Spellman has a nearly unsurpassed reputation based on long, tight relationships with her artists as well as her prescient eye. She showed Prince, Jeff Koons, Charles Ray, Laurie Simmons, Thomas Ruff, and Andreas Gursky in the eighties. Although she says she is wary of characterizing 303 as a “chick gallery” (“The ratio has fluctuated throughout the years,” she says, noting that right now it’s twelve men to thirteen women), she has been peerless in her support of strong, boundary-pushing female artists, like Sue Williams, the Wilson sisters, and Collier Schorr. On October 29, Spellman will open the Brooklyn photographer’s tenth solo show at the gallery in twenty years, which is only fitting, since Schorr has been with 303 for as long as almost anyone, graduating from intern to gallery director to full-time artist. (One of her first duties there was guarding a Jeff Koons Equilibrium basketball tank for the afternoon while the loft was rented out for a bar mitzvah.)
“I’ve always seen Lisa more as a co-conspirator and a friend of the artist,” says P.S. 1 director Klaus Biesenbach. He remembers the first 303 show that got his attention—Rirkrit Tiravanija’s Untitled 1992 (Free) installation, in which the artist took everything in the gallery’s kitchen, office, and storage room and set it all up smack in the middle of the space.

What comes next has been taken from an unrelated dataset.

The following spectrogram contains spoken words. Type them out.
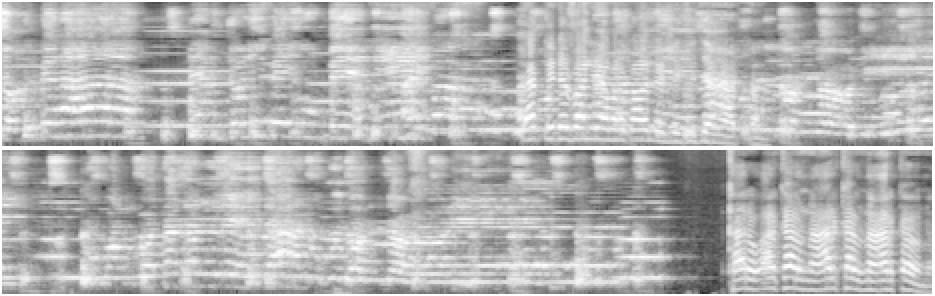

Throughout the exhibition he cooked batches of Thai curry and doled out portions to gallerygoers for free. “It was an eye-opener and a pioneering piece,” says Biesenbach. “I was confused and disturbed, but I liked it. He made the gallery this object of contemplation, of participation, of wonder.” Adds Creative Time president and artistic director Anne Pasternak, “Going to Lisa’s gallery was always a revelation. You were always seeing things you’d never seen before. I really think she’s part of a legacy of women dealers that certainly don’t get the attention that they have deserved compared to their male counterparts. Lisa’s following in the footsteps of women like Ileana Sonnabend, Paula Cooper, and Marian Goodman. She’s their legacy.”
By the time Tiravanija was firing up his hot plate, Spellman had moved 303 to Greene Street in Soho, after a stretch in the East Village. Four years later, in 1996, she was one of the first dealers to migrate to Chelsea. In 2008, she moved into her current address on West 21st Street, which Spellman believes will be 303’s final home. “There are air rights involved,” she says with a laugh, indicating her level of financial commitment. She sometimes toys with the idea of opening another space in L.A. “I like to keep it a fantasy. I love our collectors in L.A., and the museums there are in flux, with exciting prospects.” And, of course, there are the waves: Spellman is an avid surfer. “But the truth is, I don’t know how much I could accomplish in another city, so I would have to really think about it.”
And maybe breaking new ground isn’t so appealing anymore. Spellman remembers the initial shock of moving to Chelsea. “In Soho, I was used to 600 people coming by on weekends. Chelsea was, like, mined and excavated from Taxi Kingdom. It was really cold and windy. These local newspapers were saying that it would never work—that the neighborhood had bats.” There’s a lot more than taxi garages now. And the bats turned out to be a myth. On the other hand, she says, there still isn’t anywhere to get a good cup of coffee.
547 West 21st Street